I created a separate list in Mailchimp for CC0. I thought this was important as I figured people might be interested in this thing, but not interested in any of our Studio news or my personal newsletter or other activities. CC0 is its own thing, so it has its own list. Since I am sending a Welcome Email and using a landing page, I turned off most of the Form options like double-opt-in, and confirmation emails.
CC0 Email comes from [email protected] I just made it up. I could have enabled Conversations in Mailchimp to field replies, but I actually don’t really want people replying to this thing as its currently just meant to be a one-way communication kinda deal. Since I registered the domain via MC, I didn’t have to verify the domain or anything to use the phony address.
I decided to use a pretty simple subject line that also included “from Micah Walter Studio” as a way to let people know who created this thing. It’s a little branding nudge, but I think it’s kinda nice. Care of, me.
The Daily Posts
So every night during the week, I poke around for a public domain work. I’ve been looking at a handful or sources and have started to branch out a bit. The sources are mainly museums at the moment and a couple of archives. Library of Congress has a lot of great photography, Cooper Hewitt has figurines, and then there are all the art museums. It’s amazing how hard it is to find good stuff that is in the public domain. There are tons of sources, TONS of material, works, pictures, etc. but the search tools are all very different and confusing and well, just not that great.
But, each night I manage to find something, I resize the picture to 800px and copy and paste whatever title and citation info I can find, linked back to the place where I found it. I then write up a little half-sentence blurb and I’m done. I schedule the post to go out the next morning at 8am ET.
I also use Mailchimp to automatically post the emails to my social media channels. At first I was just doing this to Twitter, but then I realized it was also pretty easy to do this to Facebook and Instagram. I’m still playing with the settings there, but what’s nice about FB and IG is that you get a “Social Post” campaign in MC where you can see more analytics.
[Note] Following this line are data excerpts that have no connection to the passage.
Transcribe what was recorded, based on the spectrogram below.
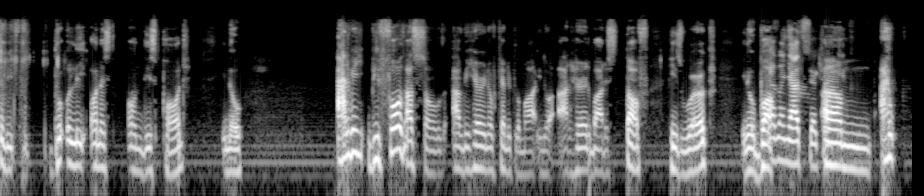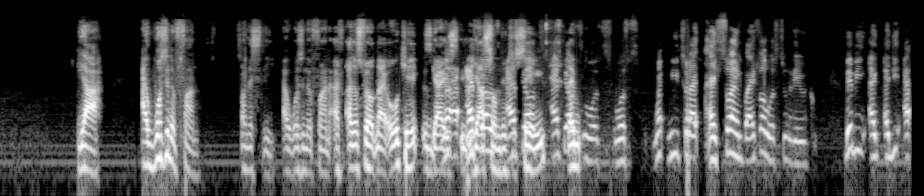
to be brutally honest on this pod, you know. I'd be before that song, I've been hearing of Kendrick Lamar, you know, I'd heard about his stuff, his work, you know, but that's when you had section. um, I, yeah, I wasn't a fan. Honestly, I wasn't a fan. I, I just felt like, okay, this guy No, is, I- he I has felt- something to I say. I felt it was was me too. I, I saw him, but I felt it was too lyrical. Maybe I I, did, I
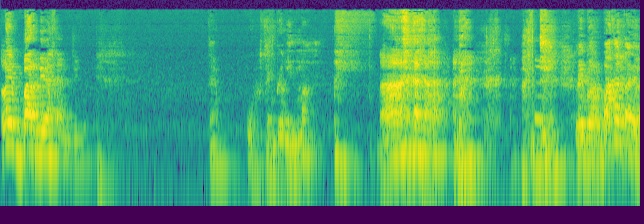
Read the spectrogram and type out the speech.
lebar dia anjing Tem uh, tempe 5. nah Lebar banget aja.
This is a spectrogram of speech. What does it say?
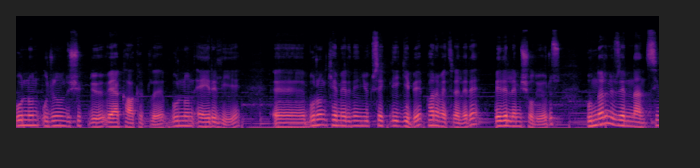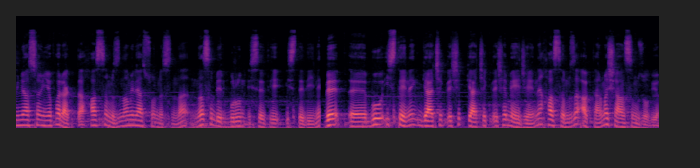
burnun ucunun düşüklüğü veya kalkıklığı, burnun eğriliği, e, burun kemerinin yüksekliği gibi parametreleri belirlemiş oluyoruz. Bunların üzerinden simülasyon yaparak da hastamızın ameliyat sonrasında nasıl bir burun istediği, istediğini ve e, bu isteğinin gerçekleşip gerçekleşemeyeceğini hastamıza aktarma şansımız oluyor.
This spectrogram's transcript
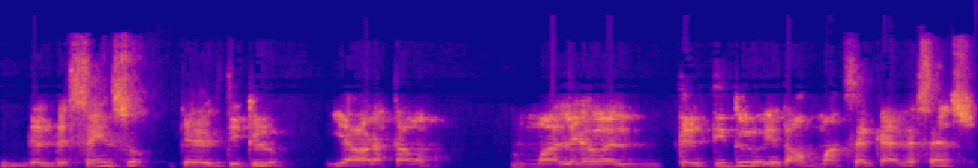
del descenso que del título y ahora estamos más lejos del, del, título y estamos más cerca del descenso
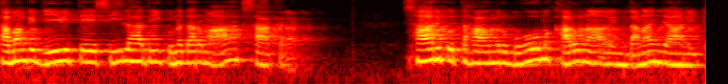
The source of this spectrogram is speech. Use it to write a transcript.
තමන්ගේ ජීවිතයේ සීලාදී ගුණධර්ම ආරක්ෂා කරන්න. සාරිපුත්ත හාමුදුරු බොහෝම කරුණාවෙන් දනංජානිට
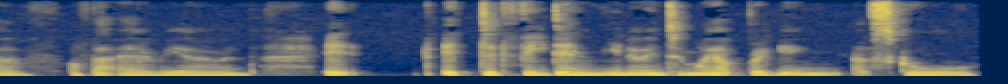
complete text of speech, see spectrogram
of, of that area. And it, it did feed in, you know, into my upbringing at school.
In order to better understand my readers, I decided to create a simple survey, also done directly through Mailchimp. It lets people who read the email answer a few quick questions which lets me know what they think of the project. So far I have received just one response, but it’s early days!
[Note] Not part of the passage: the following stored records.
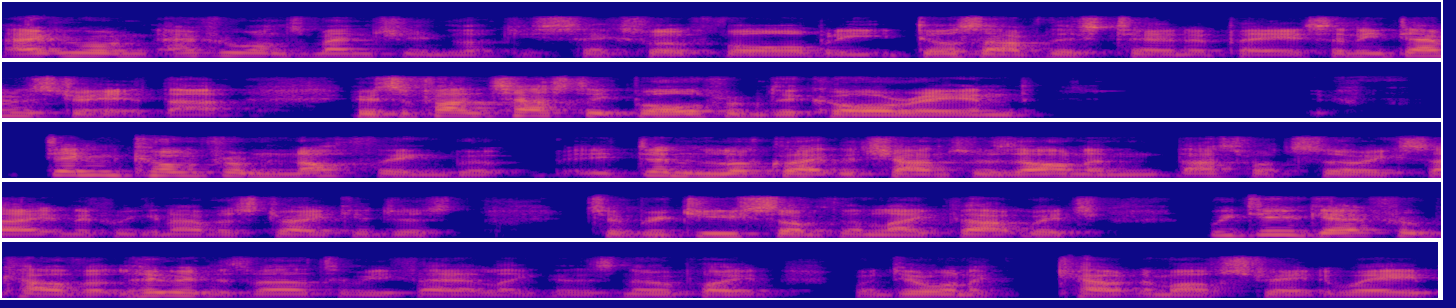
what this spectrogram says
everyone everyone's mentioned, look, he's six foot four, but he does have this turn of pace, and he demonstrated that. It was a fantastic ball from Doucouré, and didn't come from nothing, but it didn't look like the chance was on, and that's what's so exciting. If we can have a striker just to produce something like that, which we do get from Calvert Lewin as well. To be fair, like there's no point. We don't want to count him off straight away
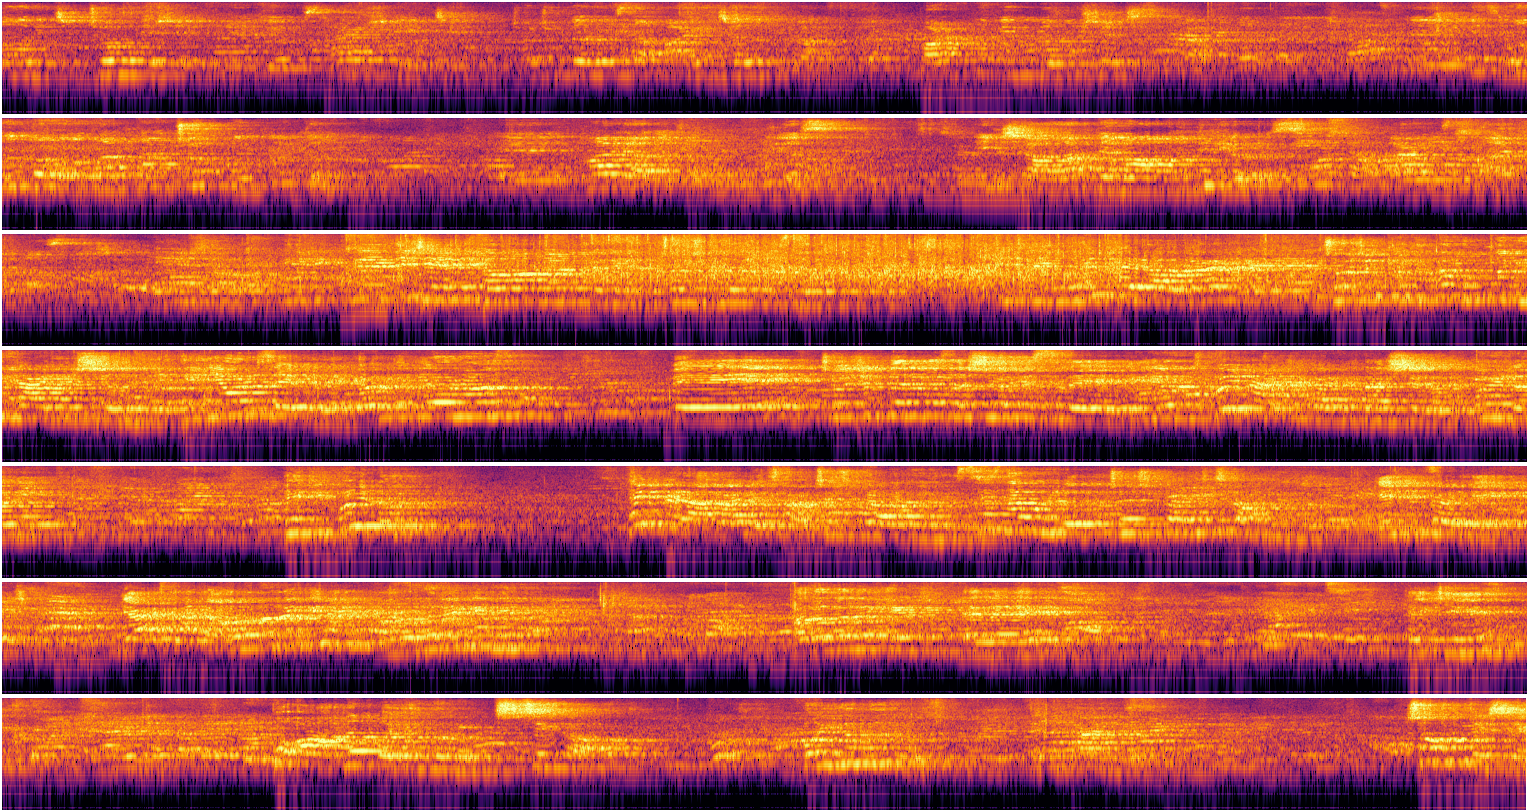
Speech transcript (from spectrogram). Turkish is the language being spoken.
olduğu için çok teşekkür ediyoruz her şey için. Çocuklarımıza ayrıcalık kattı, farklı bir bakış açısı kattı. Ee, biz onunla olmaktan çok mutluyduk. Ee, hala da çok mutluyuz. İnşallah devamını diliyoruz. İnşallah.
I’m also experimenting with Mailchimp’s integrated Ad feature. It lets you send campaigns as Facebook and Instagram or Google Ads. You can use this to re-target list members, or in my case, find new subscribers. It was very easy to create an ad, but I already had most of what I needed on the Facebook end of this set up from previous campaigns. I just created one and it’s currently being reviewed.
Overall, building CC0 Email couldn’t have been easier. I really liked the idea of trying to do this entirely within the Mailchimp ecosystem since it meant I could use it as a way to really learn how Mailchimp works and what it can do that I hadn’t tried previously.
I think the project has legs, even though I only have 20 subscribers so far. I can see from my FB and IG Social Posts that I am getting a good amount of engagement via those channels, even though they don’t subscribe to the email yet. It’s also nice to create something each evening and see it go out the next day, even if it’s just something as simple as an image and a sentence—it’s still from me, hand-crafted and specially prepared.